April 20, 2011
By Stephanie West
Sam Zell had another tough greeting from construction workers as he arrived at a speaking engagement in Manhattan April 7. “Whose City? Our City!” called out roughly 400 union members outside the Taj Pierre Hotel. “Whose Jobs? Our Jobs!”
Recently, union workers protest whenever Zell steps up to a speakers podium in New York City. Demonstrations began after negotiations broke down last year between unions and Zell’s Equity Residential Properties Trust to build 111 luxury apartments at 500 West 23rd Street.
“We are not going away,” said Bill Hohlfeld, labor management coordinator for the Metallic Lathers Union, Local 46, which organized the protests and is carefully tracking Zell’s schedule. When Zell spoke at the Harmonie Club in Midtown Manhattan on an icy winter morning December 14, two dozens construction workers lined the sidewalks, blowing traffic whistles and chanting slogans. When Zell spoke at the New York Public Library November 4 as part of the Bloomberg Real Estate Briefing, 100 workers turned up in the rain.
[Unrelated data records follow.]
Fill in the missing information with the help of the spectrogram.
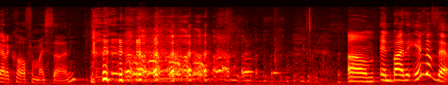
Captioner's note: laughter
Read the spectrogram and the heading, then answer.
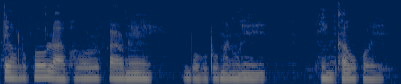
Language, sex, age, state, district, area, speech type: Assamese, female, 60+, Assam, Dibrugarh, rural, spontaneous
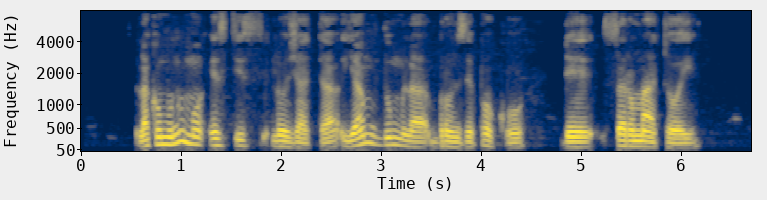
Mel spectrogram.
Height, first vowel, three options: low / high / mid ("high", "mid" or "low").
low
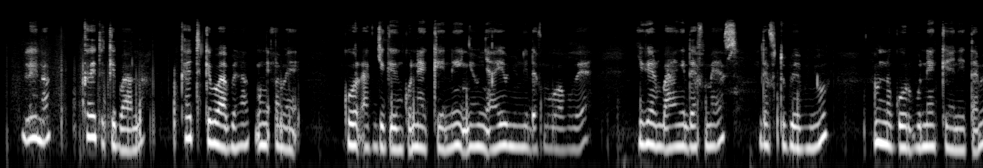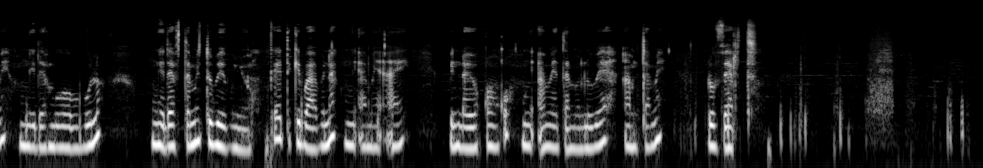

At the Taj Pierre, protesters wore the jackets and hardhats of several construction unions, including Bricklayers and Allied Craft workers, the Laborers International Union of North America, and the Iron workers, including Local 46. Union members handed out leaflets describing Zell’s “shocking record of irresponsible practices,” including “Hazardous Buildings and Tenant Abuse at Equity Residential.”
Zell had come to town to sit on a panel at New York University’s 16th annual REIT Symposium. Traded on the New York Stock Exchange, real estate investment trusts like Equity Residential include many of the largest developers in the country and have become increasingly important players in New York City, buying hundreds of existing buildings and development sites. For example, 500 West 23rd Street was a stalled development begun by local developer Shaya Boymelgreen until Equity bought the site.
Zell’s development companies have used union labor in the past. For 500 West 23rd Street, unions offered a 20 percent savings on usual union labor costs, including wages, benefits, and other work rules. But Equity Residential backed away from the deal. Non union contractors are now finishing the apartment tower, which topped off in January. Zell’s company has several other construction projects planned for the City.
Local 46 has pledged to keep up pressure on the developer. Labor activists have also started a website equityresidentialwatch.info to document Equity Residentials “record of poor conduct, tenant abuses and building safety issues.” The website is full of headlines like: “Chicago Better Business Bureau Gives an F Rating to Equity Residential,” and “Tenant Survey Results… Inadequate Security.”